  3. daughter ____
  4. daughter ____
  5. daughter ____
  6. Edmund
  7. Thomas

Sources

  1. Clopton Papers, Duke University Archives (marriage contract)
  2. Old New Kent County, Virginia: Some Account of the Planters, Plantations, and Places, Volume 1, by Dr. Malcolm Hart Harris, Genealogical Publishing Co., 2006, pp. 173-175.
  3. 3.0 3.1 The Bacon Family: The Descendants of Capt. Edmund Bacon, by Larry A. James, Neshosho, Mo., 1992, p. 10.
  4. The Descendants of Edmund Bacon, by Norman H. Atkins, 2001, "A Thompson-Bacon Family History," Chapter 13, p. 1.
  5. Early Immigrants to Virginia from the 1500s and 1600s, compiled by June Kinard, published by The Researchers, Indianapolis, Indiana.

See also:



More Genealogy Tools



Sponsored Search




Sponsored Search by Ancestry.com

DNA Connections
It may be possible to confirm family relationships with Edmund by comparing test results with other carriers of his Y-chromosome or his mother's mitochondrial DNA. However, there are no known yDNA or mtDNA test-takers in his direct paternal or maternal line. It is likely that these autosomal DNA test-takers will share DNA with Edmund:

Have you taken a DNA test? If so, login to add it. If not, see our friends at Ancestry DNA.

Comments: 6

Leave a message for others who see this profile.
There are no comments yet.
Login to post a comment.
I adopted Captain Edmond Bacon Profile Bacon-2404, to add John Becon,Becon-2403 and his other Children ,but im not certified to do this can someone help me?Thanks
posted by Joan (Davis) Meredith
Why not add the profile for Thomas Bacon, MP son of Rev. James Bacon as the father of this Edmund and put the notes from this bio into the new profile of Thomas, MP to assist people in their research.

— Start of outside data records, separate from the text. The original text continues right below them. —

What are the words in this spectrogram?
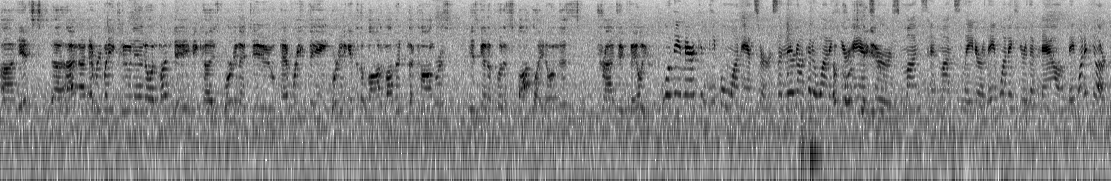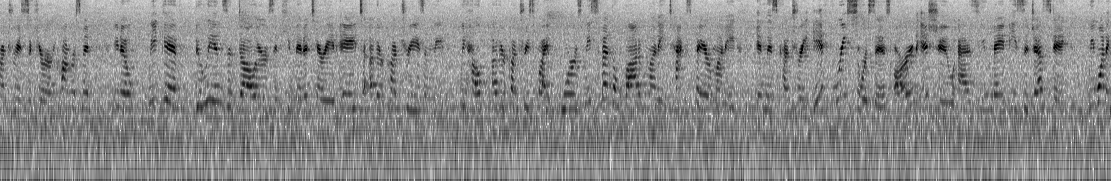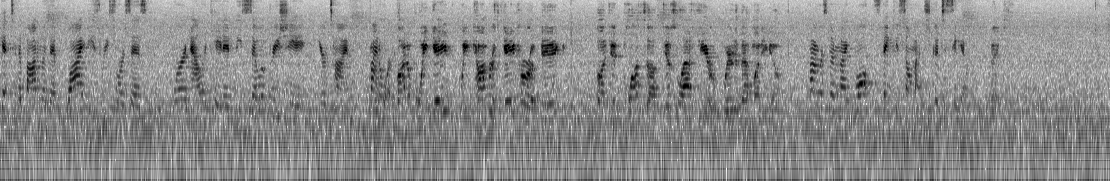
uh, it's uh, I, I, everybody tune in on Monday because we're going to do everything. We're going to get to the bottom of it, and the Congress is going to put a spotlight on this tragic failure. Well, the American people want answers, and they're not going to want to Of hear course they do. answers months and months later. They want to hear them now. They want to feel our country is secure. And Congressman, you know, we give billions of dollars in humanitarian aid to other countries, and we we help other countries fight wars. We spend a lot of money, taxpayer money, in this country. If resources are an issue, as you may be suggesting, we want to get to the bottom of it. Why these resources were weren't allocated. We so appreciate your time. Final word. Final, we gave, we, Congress gave her a big budget plus up just last year. Where did that money go? Congressman Mike Waltz, thank you so much. Good to see you. Thanks.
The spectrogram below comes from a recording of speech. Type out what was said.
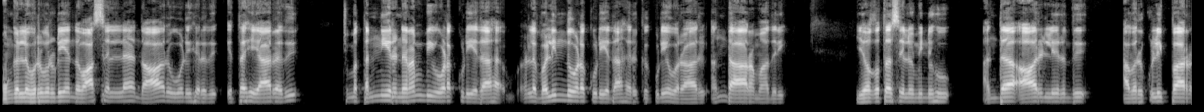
உங்களில் ஒருவருடைய அந்த வாசல்ல அந்த ஆறு ஓடுகிறது. எத்தகைய ஆறு அது? சும்மா தண்ணீர் நிரம்பி ஓடக்கூடியதாக நல்ல வழிந்து ஓடக்கூடியதாக இருக்கக்கூடிய ஒரு ஆறு. அந்த ஆற மாதிரி. யோகத்தசிலு மின்ஹு அந்த ஆறிலிருந்து அவர் குளிப்பார்.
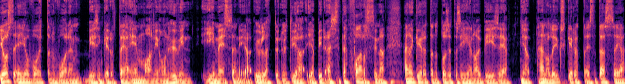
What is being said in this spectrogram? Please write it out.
jos ei ole voittanut vuoden biisinkirjoittaja Emmaa, niin on hyvin ihmeessäni ja yllättynyt ja, ja pidän sitä farssina. Hän on kirjoittanut tosi tosi hienoja biisejä ja hän oli yksi kirjoittajista tässä ja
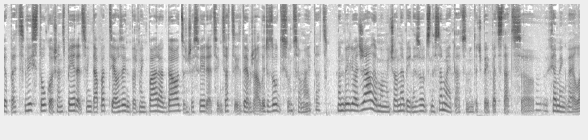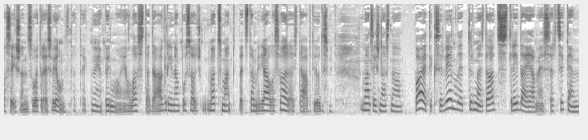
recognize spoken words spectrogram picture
Jo pēc visas tulkošanas pieredzes viņi tāpat jau zina par viņu pārāk daudz, un šis vīrietis viņas acīs, diemžēl, ir zudis un samaitāts. Man bija ļoti žēl, jo man viņš jau nebija ne zudis, ne samaitāts. Man taču bija pēc tāds uh, Hemingveja lasīšanas otrais vilnis. Tā teikt, nu, ja pirmo jau lasu tādā agrīnā pusauģa vecumā, tad pēc tam ir jālasa vēlreiz tā ap 20. Mācīšanās no poetikas ir viena lieta, tur mēs daudz strīdājāmies ar citiem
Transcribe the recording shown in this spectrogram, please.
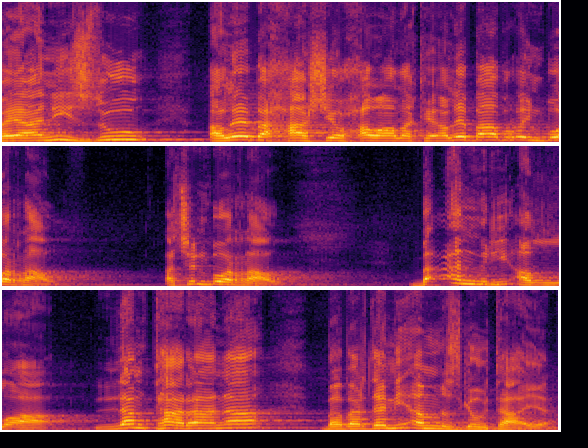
بەیانی زوو ئەڵێ بە حاشێ و حەواڵەکەی ئەڵێ با بڕۆین بۆ ڕاو ئەچن بۆ ڕاو بە ئەمری ئەلله لەم تارانە بە بەردەمی ئەم مزگەوتایەن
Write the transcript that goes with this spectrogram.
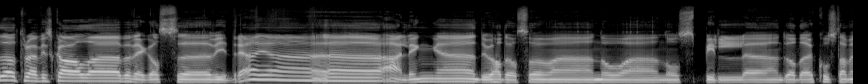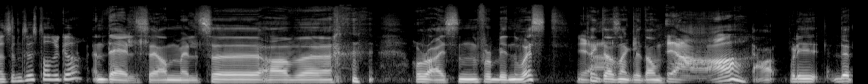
da, tror jeg vi skal eh, bevege oss eh, videre. Eh, Erling, du hadde også noe, noe spill du hadde kost deg med siden sist, hadde du ikke det? En DLC-anmeldelse av Horizon Forbidden West ja. tenkte jeg å snakke litt om. Ja, ja Fordi det,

Just leaving Edmund hanging out there doesn't seem to make sense. The close family ties to Lyddall's in England and in Virginia are strong evidence.
posted by Mary Gresham
edited by Mary Gresham
I can't i'm not certified for that, thanks, if you can do it please do.
posted by Joan (Davis) Meredith
Bacon-2690 and Bacon-2404 appear to represent the same person because: Duplicate with same parents, spouse, children, dates, and locations
posted by Topher Sims
Thanks so much for your work on this. I'm descended from Ludwell Bacon, another of Harwood Bacon's sons
posted by Vicki Smith

Edmund is 21 degrees from Greg Clarke, 15 degrees from George Hull and 13 degrees from Henry VIII of England on our single family tree. Login to find your connection.